Huge solar storms that bombarded the early Earth with radiation could have kept the planet warm and built the molecules of life. Richard A. Lovett reports.
Gigantic solar storms may have helped strip unwanted gases from the Earth’s atmosphere, while helping to seed its surface with the chemicals for life, scientists say.
The storms may also have set in motion chemical reactions that helped keep the Earth and Mars warm enough for liquid water early in their histories, when the Sun was putting out 30 percent less energy than it is today.
In the modern world, such storms would be disasters that blacked out power grids and disrupted communications. But early in our Solar System’s history, storms an order of magnitude bigger than anything humanity has ever seen would have been common.
“The early Earth was continuously exposed [to them],” NASA physicist Chigomezyo Ngwira told a NASA-sponsored symposium called ‘Environments of Terrestrial Planets Under the Young Sun: Seeds of Biomolecules,’ this week in Greenbelt, Maryland.
Radiation from these solar superstorms would have pumped energy into the early Earth’s upper atmosphere, with some of the radiation penetrating deeply enough to create a cascade of chemical reactions extending all the way into the lower atmosphere, Ngwira says.

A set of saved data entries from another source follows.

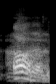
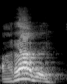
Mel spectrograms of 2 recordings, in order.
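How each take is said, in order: First: The stress falls on the first syllable. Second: The stress falls on the last syllable. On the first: The speaker calls it right. "on va pas oublier l'accent" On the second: The speaker calls it wrong. "C'est pas arabe"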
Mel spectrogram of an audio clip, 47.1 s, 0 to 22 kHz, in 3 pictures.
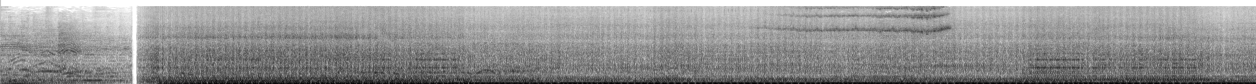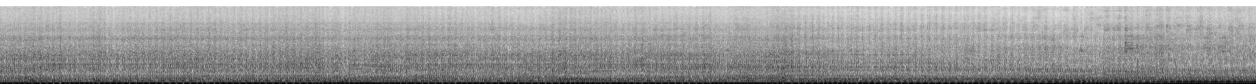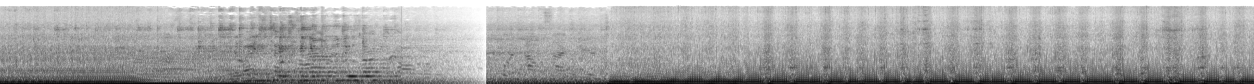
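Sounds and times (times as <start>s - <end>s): subwoofer deep bass tone: 1.7s - 47.0s
high squeal: 9.5s - 12.1s.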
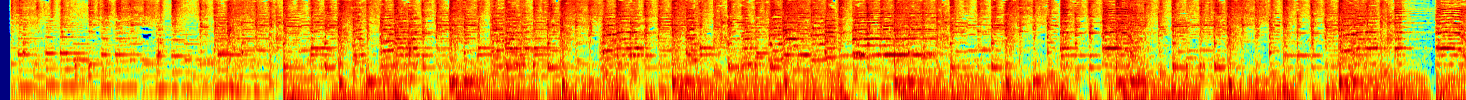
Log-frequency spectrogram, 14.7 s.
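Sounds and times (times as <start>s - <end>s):
rumba SMS tone: 0.2s - 14.6s.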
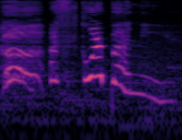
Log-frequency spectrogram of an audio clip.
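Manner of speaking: high, drawn-out squeal of delight; excited gasp. Real, not acted. Gasps on spotting a favourite Pokemon.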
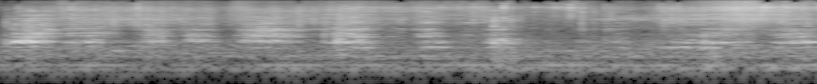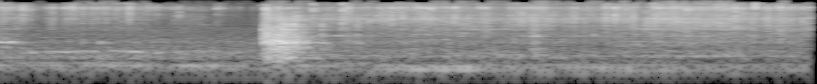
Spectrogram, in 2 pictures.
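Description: Thalipeeth sautéing in ghee in a pan for a Shravan Monday fasting thali, with a soft steady sizzle and stirring or scraping clatter throughout, and a brief louder scrape about midway.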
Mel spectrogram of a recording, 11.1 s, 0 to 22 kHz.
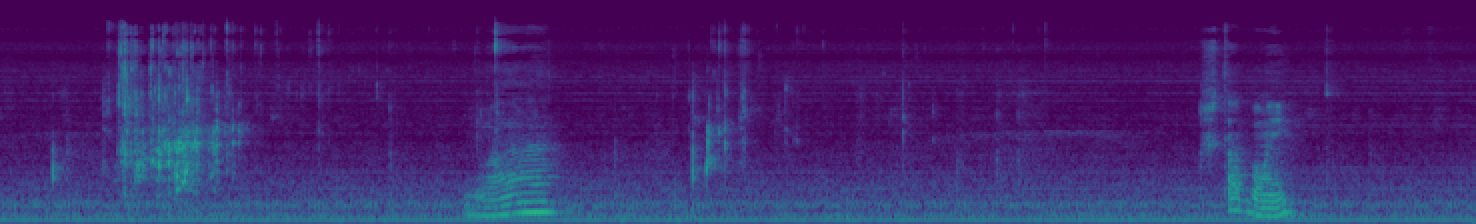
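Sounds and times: liquid pouring and splashing: 0:00.4 - 0:02.9, 0:05.1 - 0:06.1.

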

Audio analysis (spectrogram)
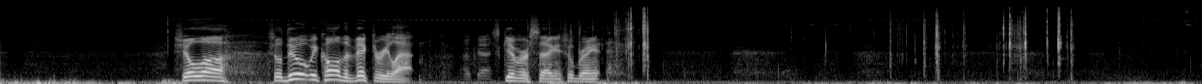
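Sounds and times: wind rumble on microphone: 0:00.0 - 0:02.0, 0:10.8 - 0:12.0
metallic jingles and clicks: 0:05.6 - 0:06.6, 0:07.6 - 0:11.1, 0:11.7 - 0:12.0.

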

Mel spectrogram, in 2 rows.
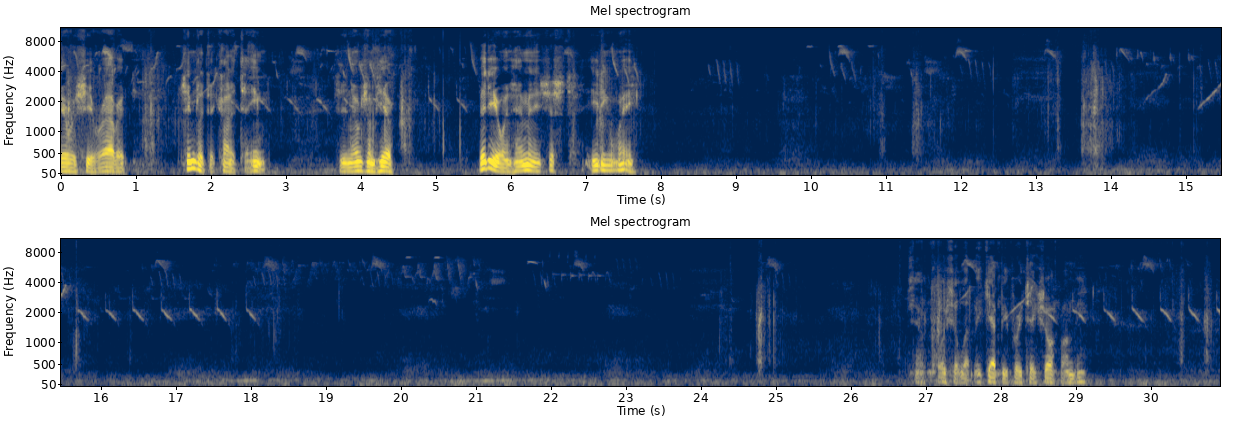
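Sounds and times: birds chirping: 0:00.0 - 0:30.9.

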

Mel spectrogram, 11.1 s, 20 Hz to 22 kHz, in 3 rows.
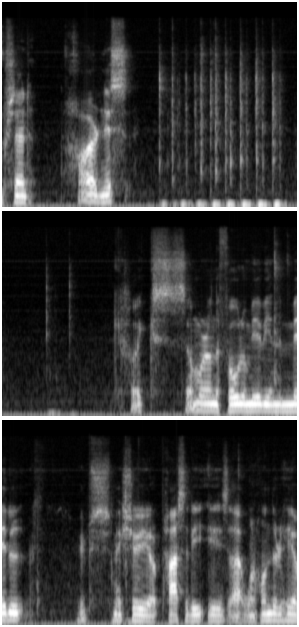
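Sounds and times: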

The storms would have deposited 100 times more energy into the upper atmosphere than modern ones, adds Vladimir Airapetian, an astrophysicist at NASA Goddard. This would have heated the upper atmosphere to hundreds of thousands of degrees and caused it to balloon outward, where gases like hydrogen could be easily lost to space.
That’s important, according to Manuel Güdel, an astrophysicist from the University of Vienna, Austria, because the early Earth might have swept up enough hydrogen and helium during its formation to have had a fairly substantial hydrogen/helium “envelope” that would have been “inimical” to habitability. If it had remained, he says, the Earth might have become a gaseous “mini-Neptune,” rather than the planet we know today.
Lower down, radiation from solar superstorms could have set off cascades of collisions that would have smashed molecules and left a wake of ionized particles extending deep into the atmosphere, says NASA researcher Guillaume Gronoff. Of particular importance, he says, is that these particles would have carried enough energy to break up molecules of nitrogen gas, carbon dioxide, water, and methane. This would have created a highly reactive chemical stew from which a number of other molecules could form, including hydrogen cyanide (HCN).
Hydrogen cyanide is a deadly poison, but it and other chemicals created by the same process would have become building blocks for more complex compounds, such as amino acids, sugars, nucleotides, and other basic components of life.
“So we are creating a lot of molecules that are going down into the ocean, both at Mars and the Earth,” Gronoff says. Nor were they produced only in small quantities. For hydrogen cyanide alone, Gronoff calculates that the rate of deposition onto the surface could have been on the order of 2 billion tonnes per year.
At the same time, another product of that solar bombardment, nitrous oxide (N2O)— once known to dental patients as laughing gas — could have helped keep those oceans from freezing solid.
One of the puzzles about the early Earth is a riddle known as the “faint young Sun” paradox. Astrophysicists know that the Sun at that time was 30 percent dimmer than today. That’s dim enough that the Earth should have been too cold for liquid water. But geophysicists know that liquid water was present early in our history.
The same problem applies even more strongly to Mars, which also appears to have had an ocean early in its history, despite being even further from the Sun. How could that be?
The answer is that some greenhouse gas in the two planets’ atmospheres must have been trapping heat. The obvious answer is carbon dioxide but, Gronoff says, it’s hard to understand how that could have been present in sufficient quantities.
Nitrous oxide, however, is an even more powerful greenhouse gas – 300 times more potent than carbon dioxide – and it could fit the bill, Gronoff believes. “It’s enough to explain the faint young sun paradox,” he says.
All of this is also relevant to the search for habitable planets circling other stars because it means we may need to redefine our understanding of the “habitable zone” around them.
This region of space is where a planet’s surface could be warm enough to support liquid water, without being so hot that it would all evaporate.
Many of the exoplanet systems currently being studied, however, are around stars that generate considerable numbers of flares. That means that conditions on their planets might be more like those on the early Earth than in our present Solar System, including the creation of planet-warming nitrous oxide in their atmospheres.
If so, Gronoff says, these stars may have habitable zones extending farther outward than previously thought. “We may be moving the habitable zone a bit further [out],” he says.